“Folks out of Hollywood are not always that way,” he adds.

Faraci is currently planning the show’s second season. He’s already pondering his dream guest list for future episodes. Think Bono, Tim Tebow, Chris Pratt, Harry Connick, Jr., actor David Oyelowo and Pope Francis.

And the current White House occupant, too.

“I’d like to talk with the President. I wouldn’t ask him any political questions, but ‘who you are … what drives and motivates you … his faith story,” he says.

FAST FACT: The subscription-based Dove Channel boasts nearly 1,400 pieces of content, including nearly 500 films and 900 television episodes approved by the Dove Foundation. The service says it offers the largest library of faith-based & family-friendly content in the OTT marketplace.

Faraci began his career telling jokes in Los Angeles. He dabbled in acting for a while, too. He found work in a number of fields, including politics. He served as a political spokesman for President George W. Bush.

“You have to be quick on your feet,” he notes of the gig.

He also helped produce the long-running “McLaughlin Group.” That job helped him focus on what matters for an interview show like “Frankly Faraci.”

And then there’s the personal side of the series. Faraci wants to leave viewers inspired to do some good. God gives every person a talent, and it’s up to them to channel it in the best way possible, he says.

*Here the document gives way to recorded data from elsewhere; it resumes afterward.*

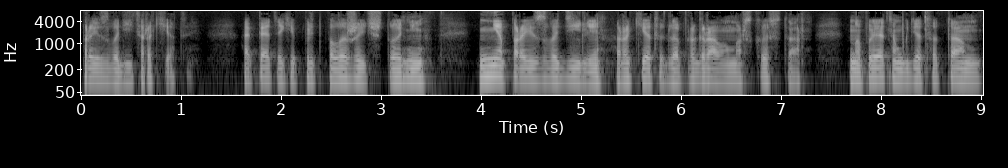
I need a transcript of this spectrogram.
производить ракеты. Опять-таки предположить, что они не производили ракеты для программы «Морской старт», но при этом где-то там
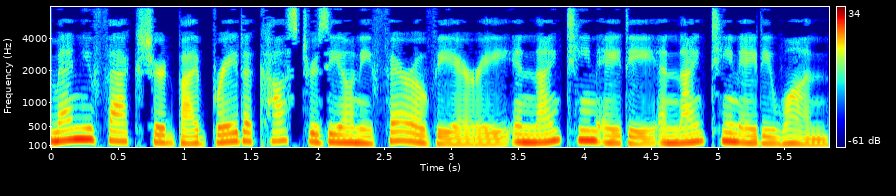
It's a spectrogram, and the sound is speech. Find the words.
manufactured by Breda Costruzioni Ferroviari in 1980 and 1981.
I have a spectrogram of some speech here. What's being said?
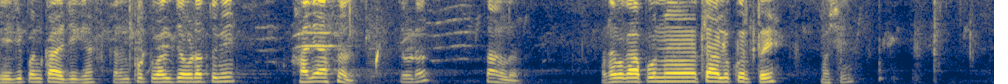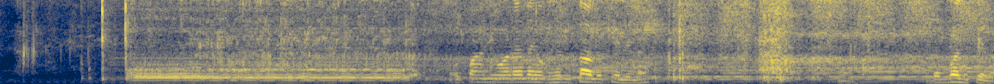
याची पण काळजी घ्या कारण फुटवाल जेवढा तुम्ही खाली असेल तेवढं चांगलं. आता बघा आपण चालू करतोय मशीन. पाणी वाढायला वगैरे चालू केलेलं आहे. बंद केला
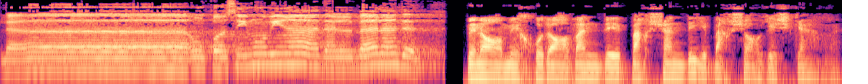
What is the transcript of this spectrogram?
لا اقسم بهذا البلد. به نام خداوند بخشنده بخشایشگر.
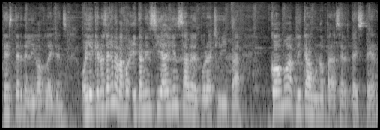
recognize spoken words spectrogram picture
Tester de League of Legends. Oye, que nos dejen abajo. Y también, si alguien sabe de pura chiripa, ¿cómo aplica uno para ser tester?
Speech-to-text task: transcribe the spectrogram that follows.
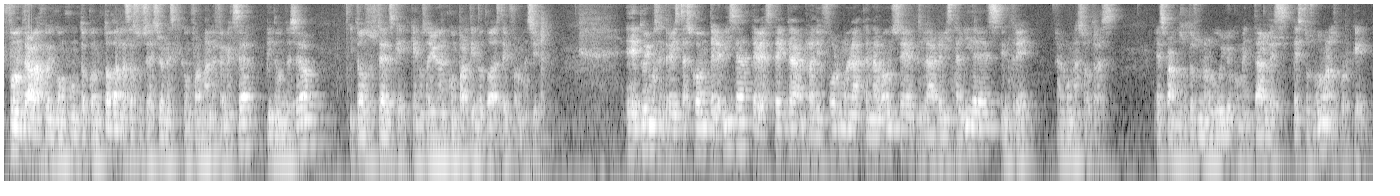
fue un trabajo en conjunto con todas las asociaciones que conforman la FEMEXER, Pido un Deseo, y todos ustedes que, que nos ayudan compartiendo toda esta información. Eh, tuvimos entrevistas con Televisa, TV Azteca, Radio Fórmula, Canal 11, la revista Líderes, entre algunas otras. Es para nosotros un orgullo comentarles estos números porque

Should “Frankly Faraci” catch fire he’d like to expand the show’s geographic scope.

“Find people in other countries that are really helping out the poor and the needy, the modern-day Mother Teresas,” he says. “I’d use the platform to do interviews with then. Then, as viewers see that, they’ll have the opportunity to support those causes.”

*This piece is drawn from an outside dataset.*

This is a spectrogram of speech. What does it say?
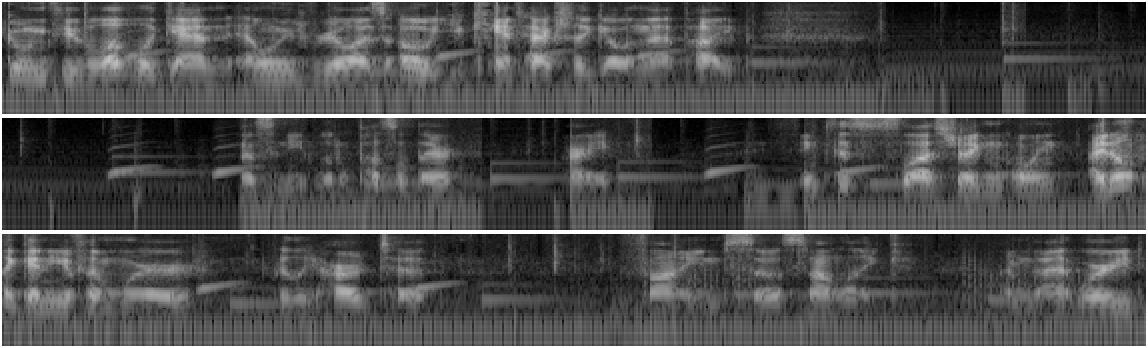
going through the level again, and only to realize, oh, you can't actually go in that pipe. That's a neat little puzzle there. Alright. I think this is the last dragon coin. I don't think any of them were really hard to find, so it's not like I'm that worried.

For now, he’d be delighted to remind youngsters they, too, can be music superstars someday. Of course, that means without embracing the gig’s hedonistic trappings.

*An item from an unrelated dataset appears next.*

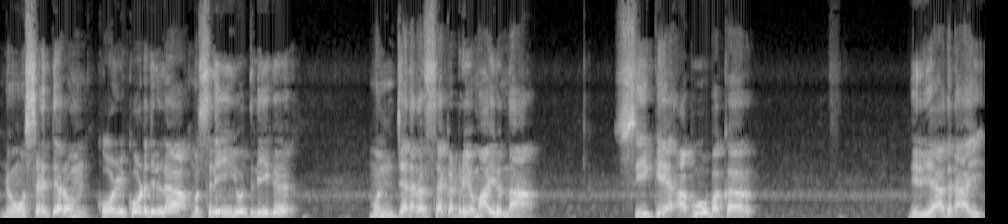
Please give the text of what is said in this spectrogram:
ന്യൂസ് എഡിറ്ററും കോഴിക്കോട് ജില്ലാ മുസ്ലിം യൂത്ത് ലീഗ് മുൻ ജനറൽ സെക്രട്ടറിയുമായിരുന്ന സി കെ അബൂബക്കർ നിര്യാതനായി.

“We’re always looking for role models,” he says. “I know so many young people who have picked up classical music because they love The Piano Guys.”